ST. AUGUSTINE, Fla. — Social distancing and cleanliness may be messages we hear daily, but turns out, these principles have been around throughout history, especially during Florida's earliest days.
In the 1600s and 1700s, there was a hospital in St. Augustine, and it was carrying out some forward-thinking medicine.
"I think it was surprisingly advanced for most of society," Historian Susan Parker said.
The Spanish Military Hospital is now a museum and Nicholas Wilson owns it.
"The people at the time didn't understand germs but they had a notion of it," Wilson said.
The Spanish doctors learned from the Moors who had ruled Spain. Some of what they did hundreds of years ago, we are doing now, such as hand washing.
"They focused on handwashing five times a day," Wilson said. "Five times a day with water and vinegar."
To promote faster healing in the colonial hospital, the patients had their own belongings.
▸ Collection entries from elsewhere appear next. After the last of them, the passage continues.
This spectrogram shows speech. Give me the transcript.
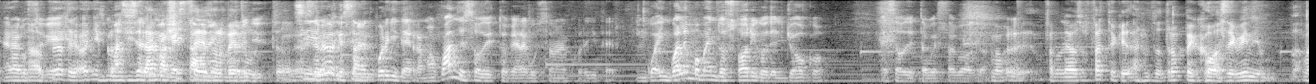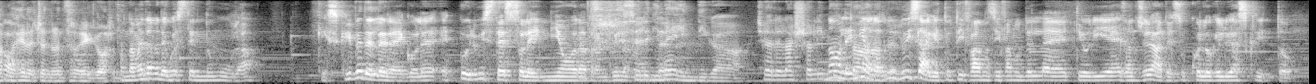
Per- Eracus No, che ogni ma si sapeva che stava nel cuore di- tutto. sì, Eh. si Sì, sapeva che sì, stava sì. nel cuore di terra, ma quando è stato detto che Eracus stava nel cuore di terra? In, qua- in quale momento storico del gioco è stata detta questa cosa? Ma leva sul fatto che hanno usato troppe cose, quindi ma Oh. magari la gente non se ne ricorda. Fondamentalmente questo è Nomura che scrive delle regole e poi lui stesso le ignora tranquillamente. Se le dimentica, cioè le lascia lì No, le ignora. Lui, lui sa che tutti fanno, si fanno delle teorie esagerate su quello che lui ha scritto.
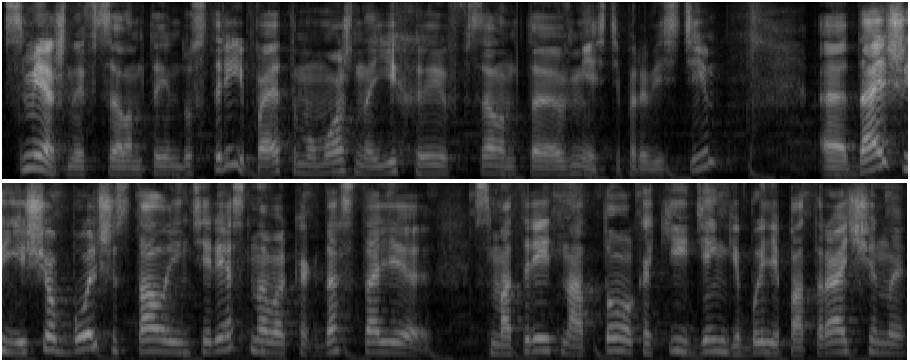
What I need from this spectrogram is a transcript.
смежные в целом-то индустрии, поэтому можно их и в целом-то вместе провести. Э, дальше еще больше стало интересного, когда стали смотреть на то, какие деньги были потрачены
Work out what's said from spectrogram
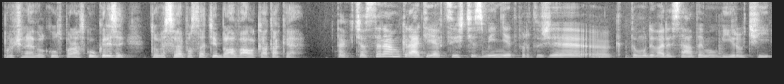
proč ne velkou hospodářskou krizi. To ve své podstatě byla válka také. Tak čas se nám krátí, jak chci ještě zmínit, protože eh, k tomu 90. výročí,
Wilson explained, "So if you were in Bed No. 3, your linens are No. 3. They're going to be taken, washed, and given back to that patient at Bed No. 3. Utensils are the same way. We're talking about spoons, cup, anything. It’s all Bed No. 3."
And social distancing is not so new of an idea.
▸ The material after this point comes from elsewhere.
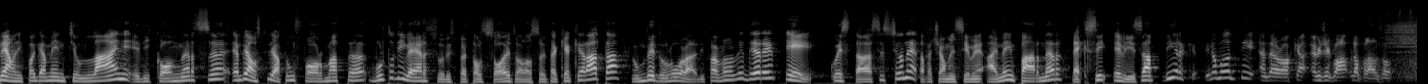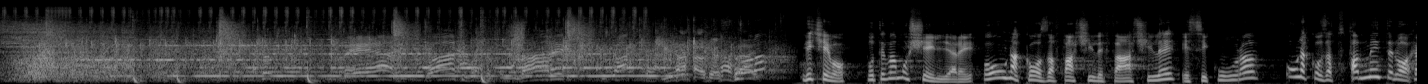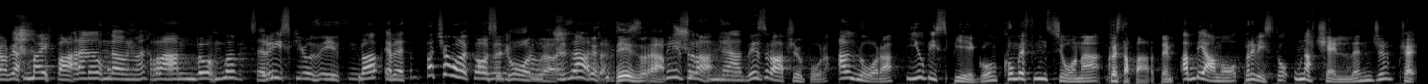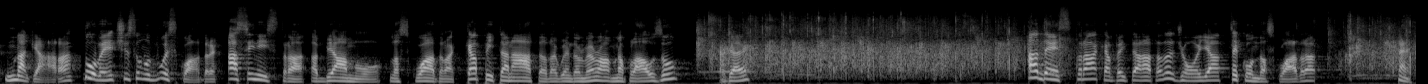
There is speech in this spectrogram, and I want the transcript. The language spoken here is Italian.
parliamo di pagamenti online e di e-commerce e abbiamo studiato un format molto diverso rispetto al solito, alla solita chiacchierata. Non vedo l'ora di farvelo vedere e questa sessione la facciamo insieme ai main partner Nexi e Visa. Dirk, Pinomonti e Andrea Rocca. Eccoci qua, un applauso. Allora, dicevo, potevamo scegliere o una cosa facile facile e sicura una cosa totalmente nuova che non abbiamo mai fatto. Random. Random, Certo. rischiosissima. E abbiamo detto, facciamo una cosa Seconda. Esatto. Disruption. Disruption. Esatto. Disruption pure. Allora, io vi spiego come funziona questa parte. Abbiamo previsto una challenge, cioè una gara, dove ci sono due squadre. A sinistra abbiamo la squadra capitanata da Gwendolyn Verona, un applauso, ok? A destra, capitanata da Gioia, seconda squadra. Eh,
"You’re going to love this," Wilson noted. "We have the six-foot apart separation right now with COVID 19. Well, the Spanish in their wardroom, the beds were separated by six-feet as a rule."
"Again, they don’t understand germs," Wilson said. "They don’t know what it is, but they have this notion. And this idea is evidence-based, from hundreds of years, and they know that this works."
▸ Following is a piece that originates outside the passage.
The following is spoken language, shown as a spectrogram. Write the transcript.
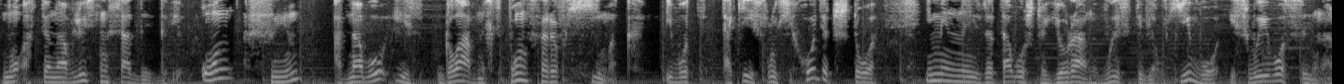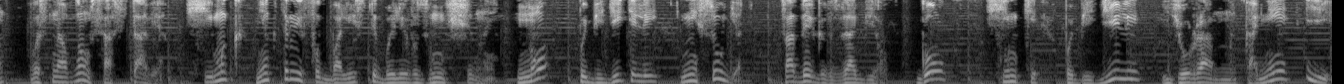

Wilson said the Spanish opened windows to keep air flowing, but the French colonies did not, "and guess what. The illness just got worse."
Even when yellow fever ravaged North America, no one knew it came from mosquitoes. Parker said people were scared it was coming in on ships.
"At one point in the 1790s, almost every port in the Atlantic Coast is closed to incoming shipping," she said.
It doesn’t sound too far off from what’s happening now.
Over the centuries illnesses have scared us.
"When people are fearful, they react in different ways. Some react well and others react very poorly," Parker noted.
And history can still teach us what works and what doesn’t.
"For me, it’s not just learning from the Spanish, it’s learning form history in general," Wilson said.